Over half of Americans don’t have a passport. Officially, the number of citizens with a valid form of the identification hovers around 46%. If you’re one of the privileged who does have the ability to travel abroad, be sure to make the most of your journeys by not behaving like a clueless stranger.

There’s a good argument to made for not making the effort to blend in, though. Let’s say you travel to Europe during the sweltering summer— a popular time for families the world over to go on a vacation. Whether you’re exploring Paris or Venice during these peak travel times, you’re almost bound to find a fellow countryman in these densely populated areas. Naturally, congregating with people that share the same mother tongue, cultural habits, and worldviews means that you do not necessarily have to be en garde with regards to your accent, questions, and general out-of-placeness.

However, a Fall journey is a well known travel hack. Autumnal romps about the continent will mean cooler temperatures, less competition with gaggles of tourists, and thinner crowds. But it also means a reduced chance of the comforting feeling that comes with finding a fellow citizen abroad.

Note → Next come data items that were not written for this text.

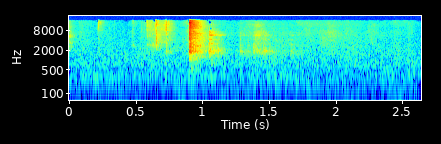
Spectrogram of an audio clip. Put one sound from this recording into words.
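A craft knife blade clicks as it slides out.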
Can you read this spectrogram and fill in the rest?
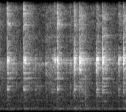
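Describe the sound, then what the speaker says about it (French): A metal whisk clatters against a saucepan on the stove while making a praline bavarois custard, with a series of quick, bright, irregular taps and scrapes close to the microphone. "Je vais enlever ma cuillère et je vais reprendre mon fouet."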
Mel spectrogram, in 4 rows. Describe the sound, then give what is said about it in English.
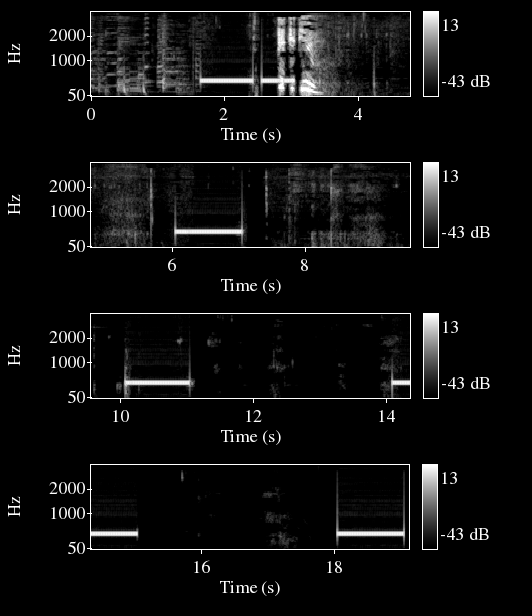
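Telephone tones on a call to a hospital: a brief flurry of dialing sounds, then a steady mid-pitched tone that repeats in five one-second pulses, each separated by a few seconds of quiet. “To reach a patient's room on the 10th floor, dial 70 and then the last three digits of the room number.”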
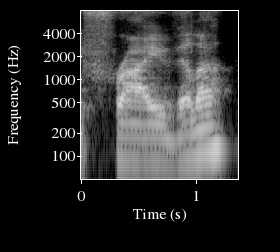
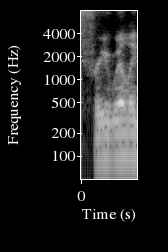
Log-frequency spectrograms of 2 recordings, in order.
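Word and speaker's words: Frey Wille: free willy it is it's f-r-e-y w-i-l-l-e so it's probably fry villa but it's free willy to me uh free willy is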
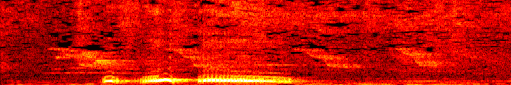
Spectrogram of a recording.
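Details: Spotted dove calling to lure other doves to answer; one phrase of a short note, a quick upward note and a long falling coo, with low rumbling background noise.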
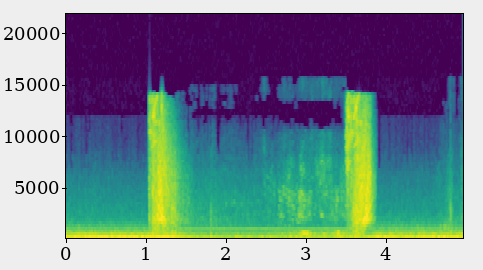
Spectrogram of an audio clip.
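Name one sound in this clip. A sharp electronic whoosh swells and cuts off.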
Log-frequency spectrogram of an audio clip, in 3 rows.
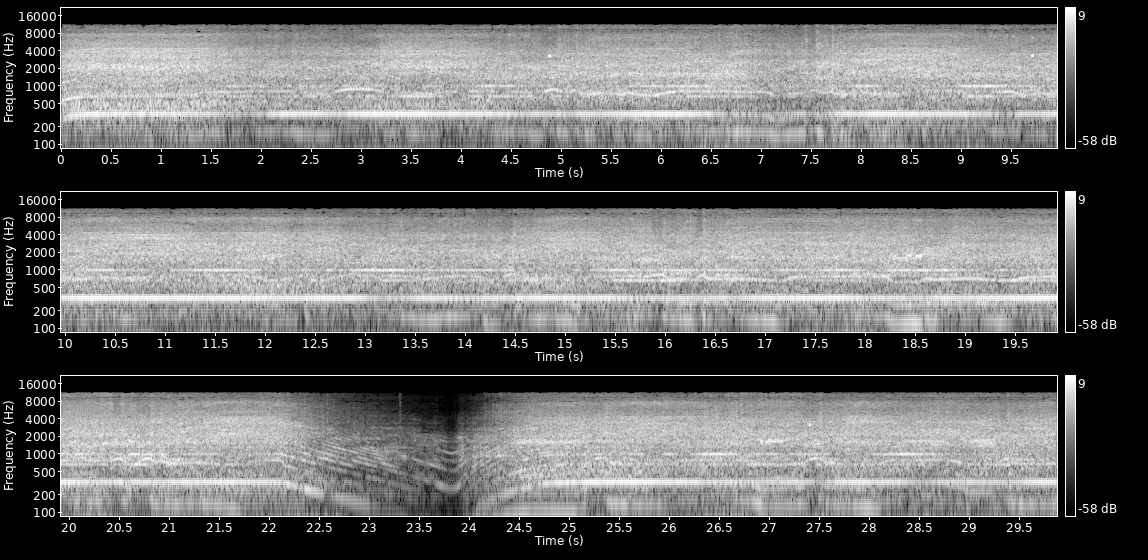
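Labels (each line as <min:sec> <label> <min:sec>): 0:00.0 A vacuum cleaner is running loudly and continuously indoors. 0:22.6
0:22.7 A vacuum cleaner stops running indoors. 0:24.2
0:24.2 A vacuum cleaner is running loudly indoors. 0:29.9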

So what are you to do when you’re dead set on taking advantage of the cooler temperature and lower airfare, but don’t want to come across as the lone gawking tourist? You’re going to need to do a little research, but it’s worth it in the end.

And If France or Italy is on your radar, you’re in luck: travel consultant Faith Jolley, who actually grew up in the Hexagon has recently compiled a few tips on how to put locals at ease. Remember, you don’t need to change who you are. However, it is a common courtesy to adhere to other cultural norms and not force others to bend to the expectations of the stranger.


  • You may very well encounter lengthy lines here. But remember that patience is a virtue: take this time to ponder your place in the world and soak in the different sights and sounds you may not encounter back at home.
  • You don’t need to be fluent in another language to go travel abroad. But try to use the common salutations and valedictions. Be it “Hello”, “hola”, “buongiorno”, you’re at least showing that you’re willing to wade into the waters of multicultural exchange. This goes doubly in France. There, first-name exchanges are rare in formal/business settings, so a “Bonjour madame” is really the only way to go.
  • Get out and eat. Do not stay cooped up in your hotel and chow down on whatever they bring you. Forgo the provided breakfast (which is of usually shoddy quality anyway), and opt for a trip to the local cafe instead.
  • Get lost. Seriously. There’s nothing wrong with ambling about and just seeing where the road takes you. Don’t worry, in big cities like Paris, you’ll usually be safe. And metro stations seem to be everywhere, so as soon as your feet begin to tire, you can journey on home.


  • Pizza’s been largely co-opted by American tables. Nothing wrong with a pepperoni pie, but when you’re in the motherland you should consider getting it topped with figs and ham.
  • As with much of southern Europe, dinner is served on the later side. And not an American “7:00” late— expect to get your evening grub closest to 8pm, when the night is just getting started.
  • In many cities of Europe, Rome included, automobiles have the right of way. Just because you have the crosswalk does not mean you should expect cars to stop or slow down for you. Just be mindful of your spatial relationship with motorists, and you should be fine.
  • Much like midtown Manhattan, hailing a cab in Italy can seem to take a lifetime, defeating the time-saving qualities of a cab in the first place. Instead there are designated cab areas that you can go to in order to save yourself the headache.